It also helped me gain adaptability to a different environment. Communication, especially non-verbal communication, was a very big learning area for me, and I learnt to avoid using closed-off body language with patients. I learnt a lot of Hiligaynon, the local dialect, and we also had language lessons at the Work the World house two days a week. I knew the phrases I needed in the hospital which made a huge difference to my experience as well as to my relationship with the patients.
In the afternoons after placement, we went to a local hotels with swimming pools, visited nice resorts, and chilled out with the our housemates. Every Friday night we had BBQ night, which was amazing, complete with karaoke, which was so much fun. On the weekends, we’d try and travel as much as possible. The first weekend we went to Antique, the second Gigantes Island, and the third was Boracay — otherwise known as the party city. We stayed in Boracay for a full week (our placement had finished at that point) whilst organising our travel further to El Nido, voted one of the most beautiful islands in the world and a really stunning destination.
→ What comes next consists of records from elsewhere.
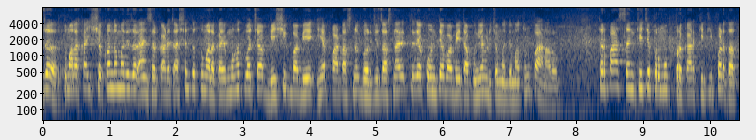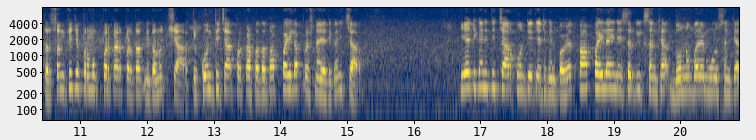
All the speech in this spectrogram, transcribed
जर तुम्हाला काही सेकंदामध्ये जर आन्सर काढायचा असेल तर तुम्हाला काही महत्त्वाच्या बेसिक बाबी ह्या पाठ असणं गरजेचं असणार आहे. तर त्या कोणत्या बाबी आहेत आपण या व्हिडिओच्या माध्यमातून पाहणार आहोत. तर पाच संख्येचे प्रमुख प्रकार किती पडतात? तर संख्येचे प्रमुख प्रकार पडतात मित्रांनो चार. ते कोणते चार प्रकार पडतात? पहा पहिला प्रश्न आहे या ठिकाणी चार. या ठिकाणी ते चार कोणते आहेत? या ठिकाणी पाहूयात. पहा पहिला आहे नैसर्गिक संख्या दोन नंबर आहे मूळ संख्या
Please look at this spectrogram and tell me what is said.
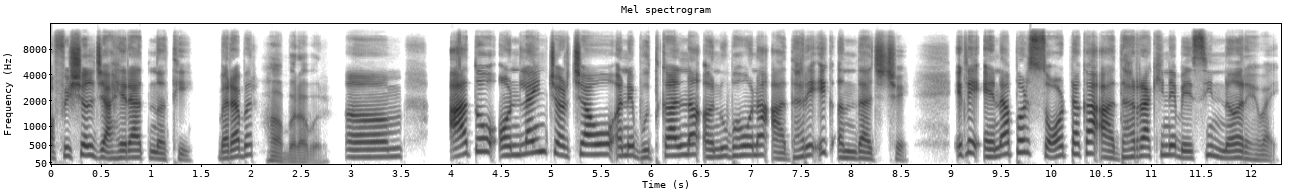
ઓફિશિયલ જાહેરાત નથી બરાબર? હા બરાબર. આ તો ઓનલાઈન ચર્ચાઓ અને ભૂતકાળના અનુભવોના આધારે એક અંદાજ છે. એટલે એના પર સો ટકા આધાર રાખીને બેસી ન રહેવાય.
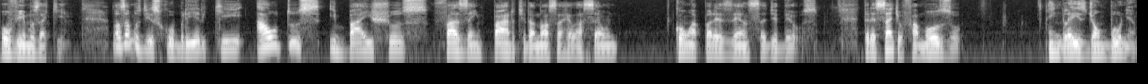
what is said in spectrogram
ouvimos aqui? Nós vamos descobrir que altos e baixos fazem parte da nossa relação com a presença de Deus. Interessante, o famoso inglês John Bunyan,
The best place was Boracay. It was touristic, but everywhere was air conditioned! There were beaches and it had a “holiday” vibe. We did loads of activities there too — scuba diving, parasailing and more. But El Nido was beautiful, with white beaches and very clear waters.
While in the house, we met students from a lot of different disciplines — pharmacists, nurses, midwives, medics, all of whom spent time in different departments, like the animal bites clinic, burns or OBG. After placement, we talked about our experiences meaning we could understand things outside the scope of our own practise.
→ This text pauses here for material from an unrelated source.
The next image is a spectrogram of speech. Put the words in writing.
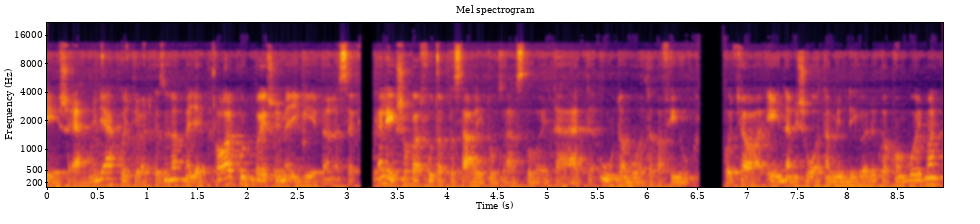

I also met students from Philippines, including radiography students, who spend a whole year on placement. They’re known as ‘interns’ in the Philippines. We learnt from each other, and it was nice to understand their experiences and what they thought about our learning differences. The first few years of their practise is textbook only, so they often came to the hospital without practical experience.
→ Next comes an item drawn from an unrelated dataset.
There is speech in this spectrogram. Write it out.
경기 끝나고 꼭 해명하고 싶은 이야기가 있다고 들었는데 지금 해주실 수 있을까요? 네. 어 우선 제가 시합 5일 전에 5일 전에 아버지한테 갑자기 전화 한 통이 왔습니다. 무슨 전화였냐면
My favourite memory was in CT, where the staff cooked loads of food one lunch break — we had a big feast! There was a really nice atmosphere, with all the staff getting involved. They even taught me to make sticky rice and fish curry. All the doctors came and we sat together giving us a real sense of togetherness. That was one highlight of my hospital experience. Being the Philippines, we also took loads of selfies and ate plenty of cake!
If you’re considering a Work the World placement, my advice would be ‘definitely go!’ It’s the chance of a lifetime, and will open your mind to different cultures and experiences. The programme in Iloilo is absolutely fantastic. It’s organised so well and every student there is happy and having the time of their life!
I can’t fault the staff, Gerry the chef even tracked down halal meat for me, which took him over a week (halal is not a prominent diet in the Philippines) but he did it! Joy and Richard (the Assistant Programme Manager and the Programme Manager) are the mother and father of the house and truly care about the programme. Everyone is so thoughtful — the programme staff, the housekeepers, and the security — we always felt safe and looked after.
I didn’t get homesick as I honestly felt totally at home whilst I was there, even on the weekends away, I couldn’t wait to go back home to the WtW house! When we left we were so upset, as we’d had such an amazing time. We met loads of friends, and I’ll never forget my time in the Philippines with Work the World!